The Brightdrop vans are intended for short haul deliveries and no need for them to get a range extender.
However, trucks that require attributes for long haul could use this type of system. Would need refueling abilities though along the long haul routes though. Also potential this could be used with 2500+ trucks to meet towing requirements.
DETROIT – General Motors will supply its Hydrotec fuel cell power cubes to Navistar for use in its production model fuel cell electric vehicle (FCEV) – the International® RHTM Series. Navistar’s FCEV will get energy from two GM Hydrotec fuel cell power cubes. Each Hydrotec power cube contains 300-plus hydrogen fuel cells along with thermal and power management systems. The power cubes are compact and easy to package and can be used in a wide range of applications, including marine, earth-moving and mining equipment, locomotives and power generators. – news dot gm dot com
I saw the process of refueling a hydrogen vehicle online recently. It’s pretty interesting. The nozzle is cylindrical with a needle nose prong that fits the car’s tank. It snaps into place and locks to prevent leaks and pumps pressurized hydrogen into the vehicle in about the same time as gasoline takes. The cable gets super cold and frigid by the time the process is done, but you can get 500-600 miles of range. It used to be mostly relegated to California 4 years ago. I don’t know if the situation has improved since then.
This is more for fleet use that has their own fueling system.
Hydrogen is pumped as a liquid at below -400 degrees. It is cold and it is not really something you will find for a good while in an easy corner fill.
I have driven the GM hydrogen power cell vehicle and it was great but the problem is refilling.

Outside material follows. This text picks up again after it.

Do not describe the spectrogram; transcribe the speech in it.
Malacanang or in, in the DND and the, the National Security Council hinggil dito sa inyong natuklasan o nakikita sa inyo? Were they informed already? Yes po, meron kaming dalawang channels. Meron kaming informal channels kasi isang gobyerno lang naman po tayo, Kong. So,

Delivery trucks, fleets, semi trucks etc may be the first practical use where they fuel at their terminals.
Why not just keep the ICE we have and run on ethanol? We already have everything in place. All of this other stuff is a total waste of resources.

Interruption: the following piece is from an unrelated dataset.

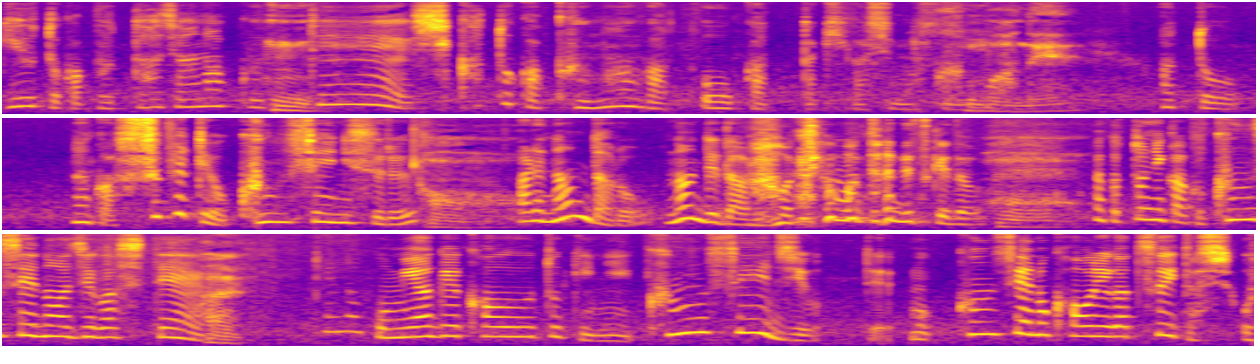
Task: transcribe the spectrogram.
牛とか豚じゃなくて、う鹿とか熊が多かった気がしますね。熊ね。あとなんか全てを燻製にする？はあ。れなんだろう？なんでだろう？って思ったんですけど。なんかとにかく燻製の味がして、あはい。でなんかお土産買う時に燻製塩ってもう燻製の香りがついたしお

What do you propose using as a source to produce dratted Ethanol ? Another soil-depleting foodstuff like Corn or something else ? Keep the ICE and fuel them with Hydrogen that is now able to be split from the H2O molecule using far less electric power than before and produces WATER as an exhaust….unlike burning ethanol.
I am curious if Apples could supplant corn for feed stock..less water for crop and higher density of fruits per acre, higher percentage of fruit in the harvest(no cob).
Corn farming is not a practical fuel source. And with Ukraine hampered by the war. US will need to step up food crops.
Finally…….so much better and less damaging to the Environment than Lithium-Battery powered EV’s.
Why don’t we have a stationary H2 generator/compressor, designed for home of small business use in refueling H2 vehicles? Seems like Honda, with all it’s H2 and power equipment experience could work that out.
How long before Honda and GM either merge or ally like Renault-Nissan? Not sure why Honda is designing it’s own EV platforms for Japan when an agreement could be made and money saved.
If Ford & PSA can build a good BEV on ICE bones then Ultium must be more than adequate. Honda and GM win working together with Acura.
Something else that there is no infrastructure for.
Hydrogen will come down in price as tech matures.. initial estimates were for 3-5$ fill ups. And in the desert free water in the air../s. Will be a good study for human climate change.. if the desert around LV or Flagstaff starts turning green from 400,000 FCEV.. then badda boom proof../s